      For starters, you need to look at how similar cases have been handled, where the distributed content was not specific to a particular community. From the current decision, in re a decision about a national mailing (Hamling):

      When the scope of an obscenity statute's coverage is sufficiently na

      • Note the important first half of that sentence: we are talking about a very limited scope, things that do NOT have serious value, AND are of a prurient interest.

        That accurately describes every TV commercial ever made. And Howard Stern. And Jerry Springer. And Oprah.And South Park. And the History Channel's XY Factor. And the news coverage of the Lewinsky investigation including the Government sponsored snuff piece known as the Starr report. I'd support universal descency laws if those little pieces of hate could be banned along with Romancing the Bone.

        If the idea of national standards on smut are appealling (after all, smut is naughty) and somehow we can have a big-tent (huh huh) agreement on what goes over the line (who but NAMBLA is going to defend child pornography?), then let's also have a national driver's license and uniform national gun laws. Bullets and cars are a nearly as dangerous as titties, don't you think?

        It may be that the most harmful element of society isn't really porn or TV or bullets or Republicans, but people. If we could just get rid of the bad ones and keep the good ones, this country would be so much the better. Unfortunately, a fringe political party that came to power in Germany in 1923 really soured the pot for the rest of us on that idea. At the risk of getting metaphysical, the intent to do harm is what we ought to be targetting. With enough motivation, I'm sure a body could turn a hanky into a weapon or read Little Red Riding as a child rape story.

        To my thinking, "decency laws" are a way of branding certain ideas as harmful and dangerous. This is a little weird. I don't know if ideas are the problem so much as action. I can certainly support restricting harmful action. In fact, I believe that's what most laws do now. It continues to be argued that ideas directly lead to action. At the very least, some ideas seem to trigger Really Bad behavior in some people. While I don't have the professional credentials to support or deny such a claim, I can say that despite a very spotted history, the Catholic Church has done some good for some people. I'm sorry, was I supposed to be talking about porn?

        • That accurately describes every TV commercial ever made. And Howard Stern. And Jerry Springer. And Oprah.And South Park. And the History Channel's XY Factor.

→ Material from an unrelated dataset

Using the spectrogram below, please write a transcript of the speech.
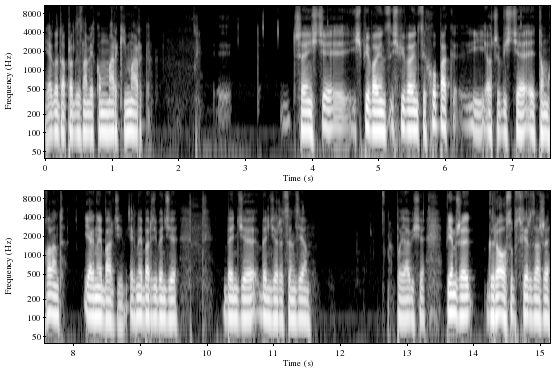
ja go naprawdę znam jako Marki Mark. Część y, śpiewający, śpiewający chłopak i oczywiście y, Tom Holland. Jak najbardziej. Jak najbardziej będzie będzie, będzie recenzja. Pojawi się. Wiem, że gro osób stwierdza, że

          It is not JUST that it might be found to appeal to prurient interest and lacks serious value. That's just two parts of the three-part Miller test. You are forgetting (?) the second prong (huh huh) of the Miller test, which is that the material must also depict, in a patently offensive manner, actual or simulated sex or exhibition of the genitals.